Supplied data >>
++++++

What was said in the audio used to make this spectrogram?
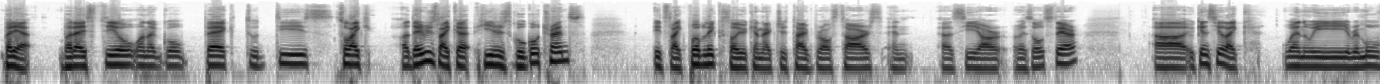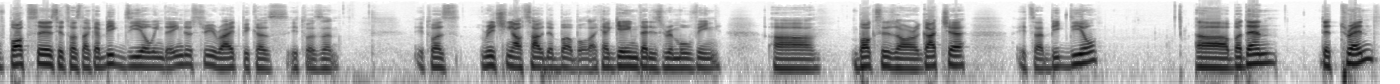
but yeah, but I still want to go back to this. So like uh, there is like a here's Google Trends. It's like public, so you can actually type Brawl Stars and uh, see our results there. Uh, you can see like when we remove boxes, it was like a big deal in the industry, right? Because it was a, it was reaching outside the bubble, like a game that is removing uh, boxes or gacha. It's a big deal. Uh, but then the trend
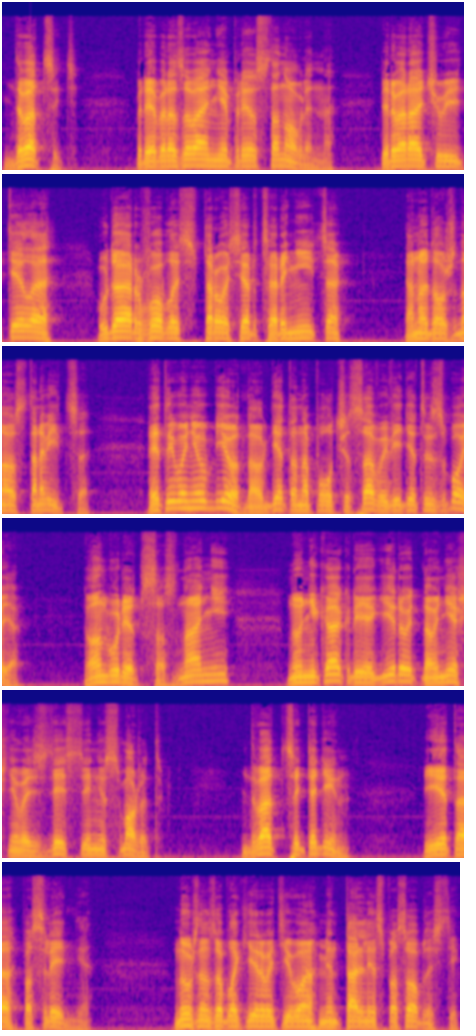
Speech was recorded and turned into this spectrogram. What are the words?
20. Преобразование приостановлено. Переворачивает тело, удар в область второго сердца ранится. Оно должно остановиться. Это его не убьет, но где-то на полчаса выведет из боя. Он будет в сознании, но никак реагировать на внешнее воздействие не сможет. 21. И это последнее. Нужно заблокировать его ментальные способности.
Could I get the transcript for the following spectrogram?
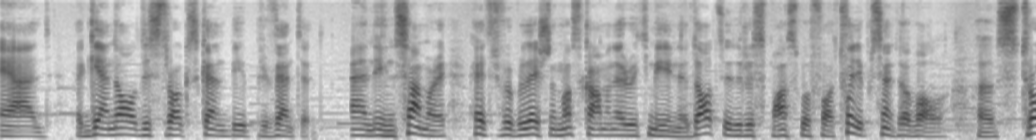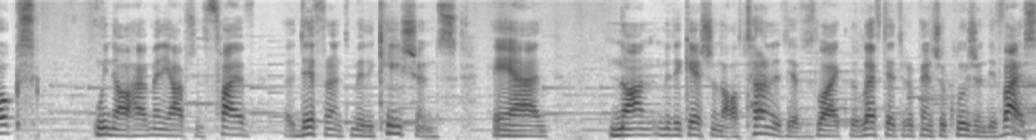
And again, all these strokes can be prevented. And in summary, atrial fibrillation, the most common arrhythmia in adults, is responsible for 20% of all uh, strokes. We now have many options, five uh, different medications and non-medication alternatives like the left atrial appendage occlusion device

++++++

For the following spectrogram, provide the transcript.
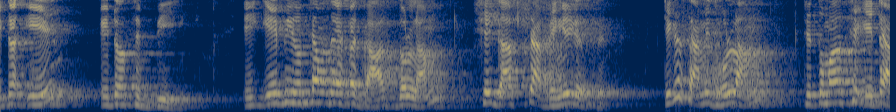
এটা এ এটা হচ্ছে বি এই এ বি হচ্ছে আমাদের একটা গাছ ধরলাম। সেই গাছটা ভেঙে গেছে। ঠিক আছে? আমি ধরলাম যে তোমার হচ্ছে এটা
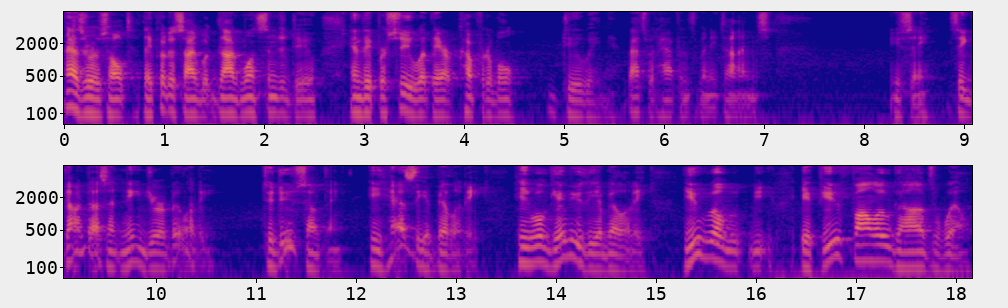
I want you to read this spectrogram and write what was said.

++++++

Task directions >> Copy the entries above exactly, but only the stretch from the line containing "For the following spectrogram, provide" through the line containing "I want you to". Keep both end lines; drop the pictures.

Solution for this problem >>
For the following spectrogram, provide the transcript.
এটা এ এটা হচ্ছে বি এই এ বি হচ্ছে আমাদের একটা গাছ ধরলাম। সেই গাছটা ভেঙে গেছে। ঠিক আছে? আমি ধরলাম যে তোমার হচ্ছে এটা
I want you to read this spectrogram and write what was said.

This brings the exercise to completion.